“I think we’d have a better chance of figuring something out … in keeping Wichita open if we were out from the master contract,” Molina said. “That’s the only way we’d survive here in Wichita. Us being separated from them I think would help us all.”
He’s had talks with Boeing and plans to contact economic development officials in Kansas.
“We’ve got to be open-minded to work with the Boeing corporation to get it done,” Molina said.
A ‘lot of positives’
Boeing’s engineering union said it would work with Boeing if it were to bring 777X work to Wichita.
The Wichita site has primarily performed military work since 2005.
Moving to commercial work is “a whole different mindset,” said Bob Brewer, Society of Professional Engineering Employees in Aerospace’s Midwest director. “It’s a whole different philosophy, a whole different accounting process, everything is a lot different from a Boeing military division to a Boeing commercial division.”
SPEEA would talk with Boeing about how to staff that and what it means.
“That’s something we can do if Boeing is interested,” Bob Brewer said. “We’d love to have that work here in Wichita.”

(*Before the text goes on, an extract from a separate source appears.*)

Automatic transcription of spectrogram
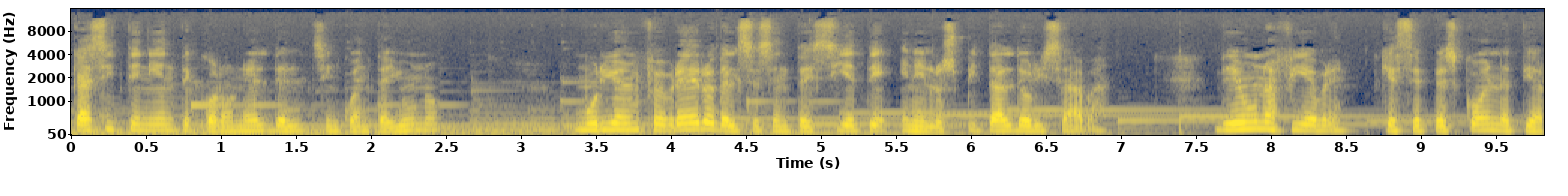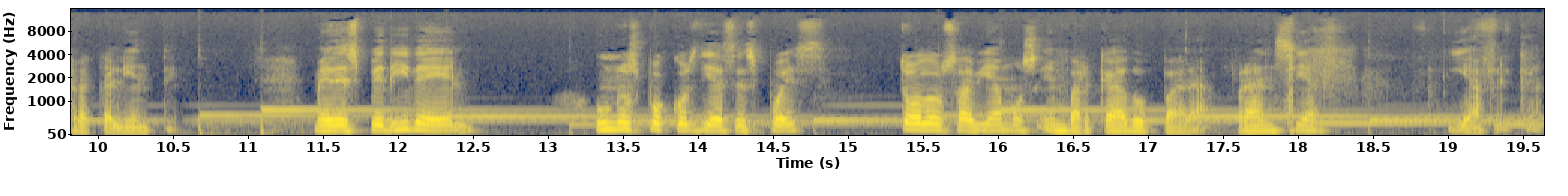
casi teniente coronel del 51, murió en febrero del 67 en el hospital de Orizaba, de una fiebre que se pescó en la tierra caliente. Me despedí de él. Unos pocos días después, todos habíamos embarcado para Francia y África.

He thinks securing the work, however, will be a challenge.
“Boeing left Wichita for a reason,” he said.
The question is whether the state and local government can entice Boeing to stay in Wichita and bring the 777X work here.
“There’s got to be some attraction there for Boeing to have an interest in coming to Wichita or staying in Wichita,” he said.
Wichita has many advantages.
For one, it has the existing Boeing complex, which would have to be modified to set up a production line.
“But from a cost aspect, you’re not starting from the ground up,” Bob Brewer said. “We’ve got the runway here. We’ve got everything here. There’s a lot of positives. I’m sure that everyone that has an interest in keeping Boeing here and bringing that work here would do everything we could to sit down to make sure we could structure some kind of agreement.”
Mayor Carl Brewer and Vice Mayor Pete Meitzner said they’ve heard reports that Wichita isn’t an option for the work. But Wichita isn’t accepting that as the final word, Brewer said.
“I know it’s been said they’ve picked 15 cities, and when I saw that I said to myself, based on what I know we have here, our skilled workforce that can build what they need built, our commitment to aviation, I would really struggle to believe we’re not one of those 15 cities,” Brewer said.
“How all that plays out with Boeing is above my pay grade,” he said. “I haven’t heard that we’re on their list, or that we’re not.”
Contributing: Brad Cooper of the Kansas City Star and Associated Press